ALEXANDRIA, VA, November 4, 2020—The Department of Defense’s (DoD) Strategic Environmental Research and Development Program (SERDP) is seeking to fund environmental research and development in the Resource Conservation and Resiliency program area. SERDP invests across the broad spectrum of basic and applied research, as well as advanced technology development. The development and application of innovative environmental technologies will reduce the costs, environmental risks, and time required to resolve environmental problems while, at the same time, enhancing and sustaining military readiness.
By Marc Kodack
The U.S. Congressional Research Service recently released a two page In Focus report on sea level rise and military installations. The U.S. Department of Defense has over 1,700 installations that could be affected by sea level rise, with the potential to affect readiness and operations. The authors suggest that Congress might consider using their fiscal and national security authorities to determine how these installations are preparing to address sea level rise.
The report summarizes information from the National Ocean and Atmospheric Administration and the U.S. Global Change Research Program on the effects that rising ocean water temperature and melting terrestrial ice have had on global mean sea level. For example, overall changes in mean sea level of 7-8 inches have occurred since 1900, with 3 inches of that rise occurring since 1993. These changes can affect installations and their surrounding communities differently. For example, clear weather flooding may occur during high tides. During severe storms and hurricanes, storm surges and high wind have damaged and destroyed infrastructure, both on and off an installation. These storms can significantly disrupt operations and the ability of an installation to function, e.g., Tyndall Air Force Base’s estimated $4.7 billion in damage from Hurricane Michael.

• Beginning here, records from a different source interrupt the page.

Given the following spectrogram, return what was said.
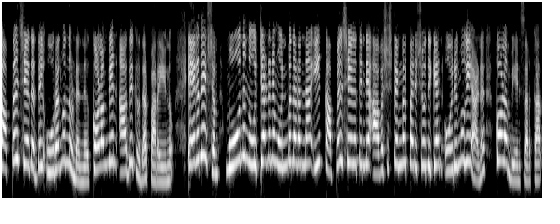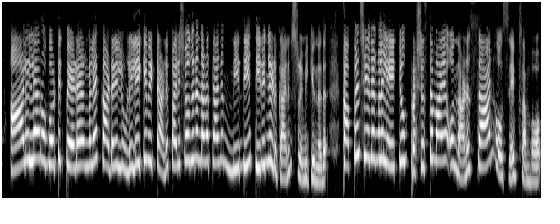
കപ്പൽ ഛേദത്തിൽ ഉറങ്ങുന്നുണ്ടെന്ന് കൊളംബിയൻ അധികൃതർ പറയുന്നു. ഏകദേശം മൂന്ന് നൂറ്റാണ്ടിന് മുൻപ് നടന്ന ഈ കപ്പൽ ഛേദത്തിന്റെ അവശിഷ്ടങ്ങൾ പരിശോധിക്കാൻ ഒരുങ്ങുകയാണ് കൊളംബിയൻ സർക്കാർ. ആളില്ലാ റോബോട്ടിക് പേടകങ്ങളെ കടലിനുള്ളിലേക്ക് വിട്ടാണ് പരിശോധന നടത്താനും നിധി തിരഞ്ഞെടുക്കാനും ശ്രമിക്കുന്നത്. കപ്പൽ ഛേദങ്ങളിൽ ഏറ്റവും പ്രശസ്തമായ ഒന്നാണ് സാൻ ഹോസെ സംഭവം.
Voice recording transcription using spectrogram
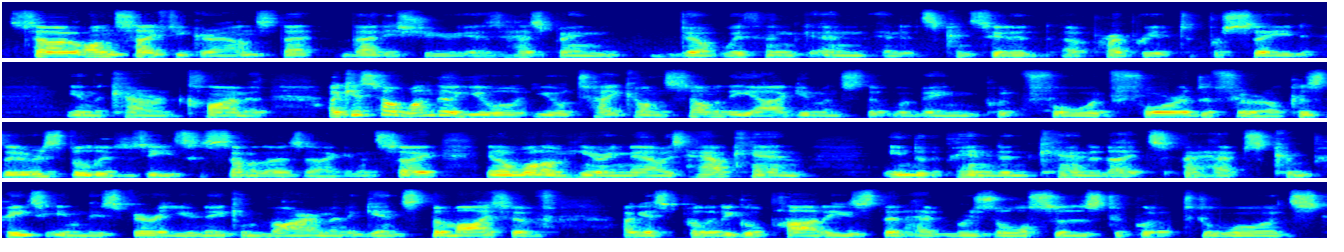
So on safety grounds, that, that issue is, has been dealt with and, and, and it's considered appropriate to proceed in the current climate. I guess I wonder your, your take on some of the arguments that were being put forward for a deferral, because there is validity to some of those arguments. So, you know, what I'm hearing now is how can independent candidates perhaps compete in this very unique environment against the might of I guess, political parties that have resources to put towards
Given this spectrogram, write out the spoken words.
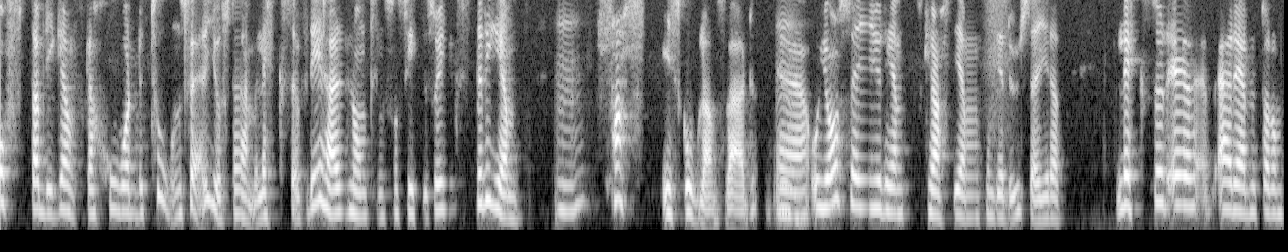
ofta blir ganska hård ton så är det just det här med läxor. För det här är någonting som sitter så extremt Mm. fast i skolans värld. Mm. Eh, och jag säger ju rent krasst egentligen det du säger att läxor är, är en av de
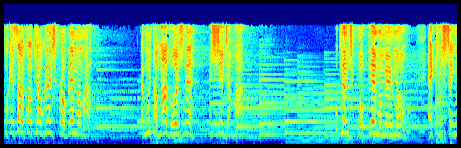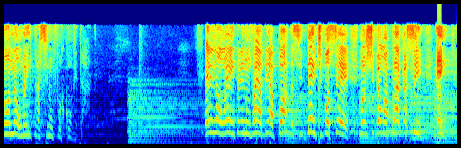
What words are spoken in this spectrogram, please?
Porque sabe qual que é o grande problema, amado? É muito amado hoje, né? É cheio de amado. O grande problema, meu irmão, é que o Senhor não entra se não for convidado. Ele não entra, ele não vai abrir a porta se dentro de você não estiver uma placa assim, entre.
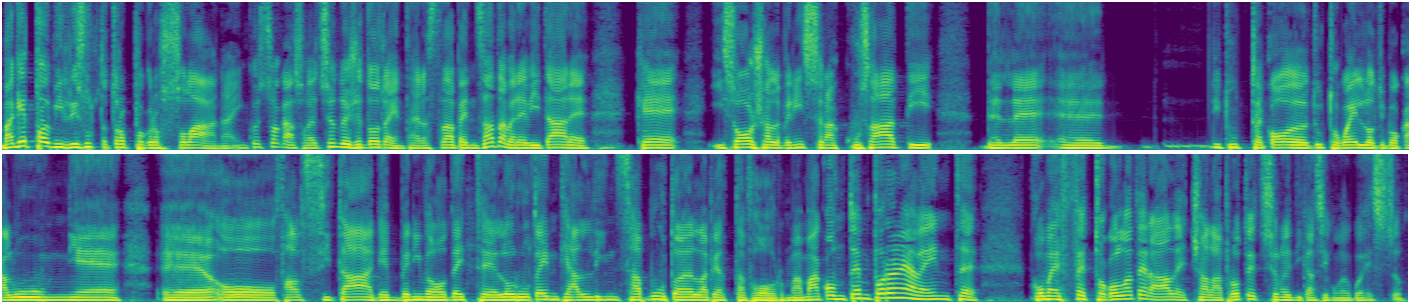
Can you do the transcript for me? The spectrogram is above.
ma che poi mi risulta troppo grossolana. In questo caso la lezione 230 era stata pensata per evitare che i social venissero accusati delle... Eh, di tutte, tutto quello tipo calunnie eh, o falsità che venivano dette ai loro utenti all'insaputa della piattaforma, ma contemporaneamente come effetto collaterale c'ha la protezione di casi come questo.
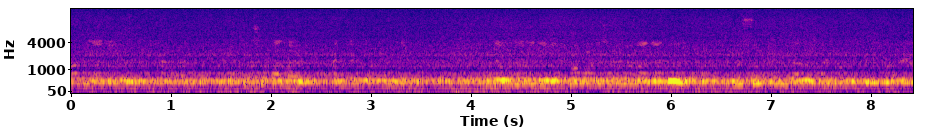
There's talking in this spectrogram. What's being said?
하고 나서도 기초가 잘 안 됐기 때문에. 근데 오늘은 이 리커버리 설명 안 하고 물속 동작을 설명을 드릴 건데요.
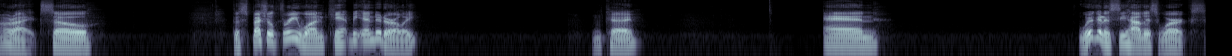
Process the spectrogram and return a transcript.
All right. So the special 3 one can't be ended early. Okay. And we're going to see how this works.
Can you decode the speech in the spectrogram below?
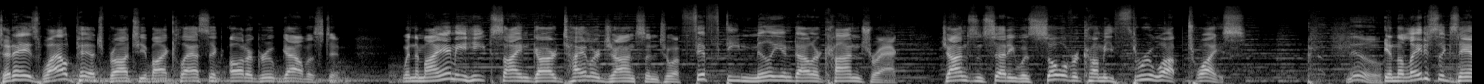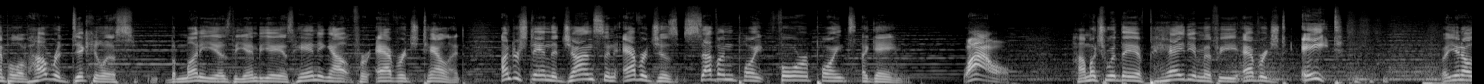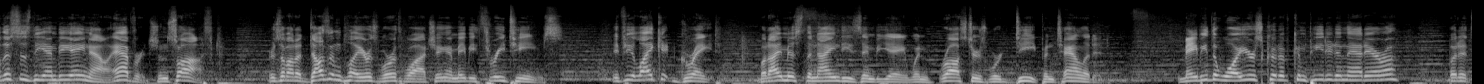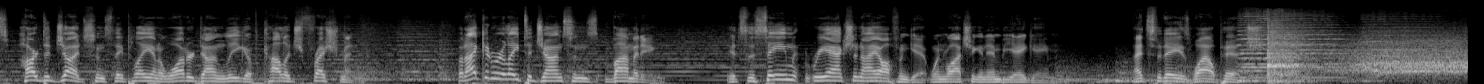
Today's Wild Pitch brought to you by Classic Auto Group Galveston. When the Miami Heat signed guard Tyler Johnson to a $50 million contract, Johnson said he was so overcome he threw up twice. Ew. In the latest example of how ridiculous the money is the NBA is handing out for average talent, understand that Johnson averages 7.4 points a game. Wow! How much would they have paid him if he averaged eight? But you know, this is the NBA now, average and soft. There's about a dozen players worth watching and maybe three teams. If you like it, great. But I miss the 90s NBA when rosters were deep and talented. Maybe the Warriors could have competed in that era, but it's hard to judge since they play in a watered down league of college freshmen. But I can relate to Johnson's vomiting. It's the same reaction I often get when watching an NBA game. That's today's wild pitch.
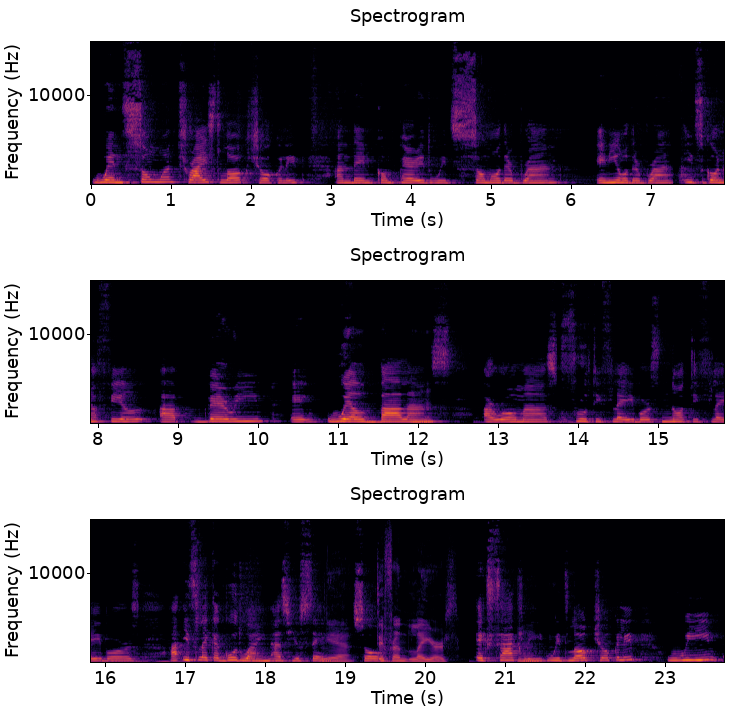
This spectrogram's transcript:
When someone tries Log chocolate and then compare it with some other brand, any other brand, it's gonna feel a very uh, well balanced mm-hmm. aromas, fruity flavors, nutty flavors, uh, it's like a good wine, as you say. Yeah. So different layers. Exactly. Mm. With Log Chocolate, we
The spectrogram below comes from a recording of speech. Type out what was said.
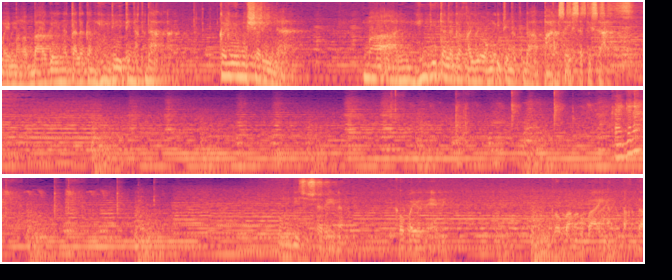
May mga bagay na talagang hindi itinakda. Kayo ni Sharina, maaaring hindi talaga kayo ang itinakda para sa isa't isa. Kain ka na. Kung hindi si Sharina, ikaw ba yun, Emmy? Ikaw ba ang babaeng nakatakda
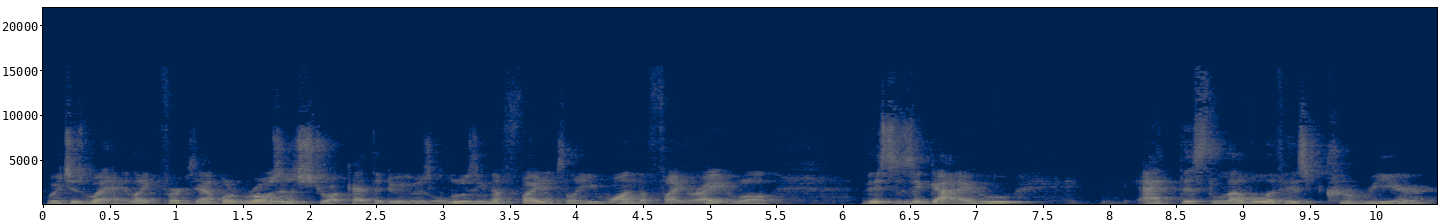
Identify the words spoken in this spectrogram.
which is what, like for example, Rozenstruik had to do. He was losing the fight until he won the fight, right? Well, this is a guy who, at this level of his career,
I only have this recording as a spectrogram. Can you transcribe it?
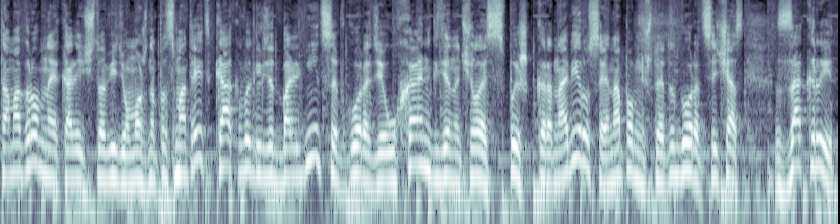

While the Department of Defense (DoD) has previously identified climate change and sea level rise as risks to operations through guidance and research, Congress required DoD to revise military construction policies and procedures so that they explicitly address sea level rise. The report ends with possible issues that Congress may want DoD to address including (1) creating a standard definition of extreme weather; (2) creating a process on how to incorporate climate change projections, not just sea level rise, into infrastructure planning; and (3) if all installations, not just larger installations, should address extreme weather, e.g., storm surge, into their master plans.
To learn more on this issue, also see the Center for Climate and Security’s Military Expert Panel Report: Sea Level Rise and the U.S. Military’s Mission, 2nd Edition.
Dr. Marc Kodak Dr. is a Non-Resident Senior Fellow at the Center for Climate and Security. Before retiring from federal service in 2018 with over 31 years of experience, Marc served as the Water Program Manager in the Office of the Deputy Assistant Secretary of the Army for Energy and Sustainability within the Office of the Assistant Secretary of the Army for Installations, Energy and Environment.
By John Conger
In 2017, the U.S. Congress directed the Department of Defense (DoD) to develop a list of the installations in each military service that were most vulnerable to climate change. They gave DoD a year to do this work, as it wasn’t simple. The DoD would need to look across its enterprise, and determine how it would measure vulnerability and assess which risks were specifically from climate change. At the Center for Climate and Security, we published a briefer on the factors they might consider.
In early 2019, the DoD report was submitted to Congress, but it omitted the requested prioritization and had other puzzling gaps as well. It omitted the Marine Corps. It left out all non-US bases. It didn’t respond to Congressional questions about mitigation and cost. Instead, it included a list of 79 bases that the Department determined were its most critical, and then did a rudimentary assessment of the threat from climate change without prioritization. Congress then directed them to go back and redo the work.
In April, the Office of the Secretary of Defense (OSD) submitted an addendum that prioritized the 79 installations previously submitted by ascribing values to various climate impacts, but including no scale or measure within each. In other words, you were either vulnerable to flooding or not. That was the extent of the analysis. Nonetheless, the DoD developed three prioritized lists (again omitting the Marine Corps) based on that exercise. Congress again expressed dissatisfaction with the approach and went straight to the individual Services, asking each of them for their own lists.
The Air Force list was revealed by the media earlier, and we did a side-by-side evaluation of the OSD list for the AF and their own list.
Now, each of the services has submitted a list to Congress, and we’ll do similar side-by-sides in the coming days. Until then, here are the climate-vulnerable base lists from each of the services which were sent to Congress yesterday, and published for the first time on our site:
A few early observations:
The Marine Corps list is entirely new. Previously, OSD didn’t submit a Marine Corps list, which was a major gap in the initial report. Also of note, the Marine Corps list is the only one that didn’t confine itself to domestic bases.
The Army list is focused not on flooding and sea-level rise, but on desertification, drought and risk of wildfire.
The Navy list looks much the same as the OSD version, but it’s notable that the Navy submitted more than ten bases. In general, it’s good to remember that each of these lists is intended to be the bases most at risk, but it doesn’t mean that other bases aren’t at risk as well.
More to come.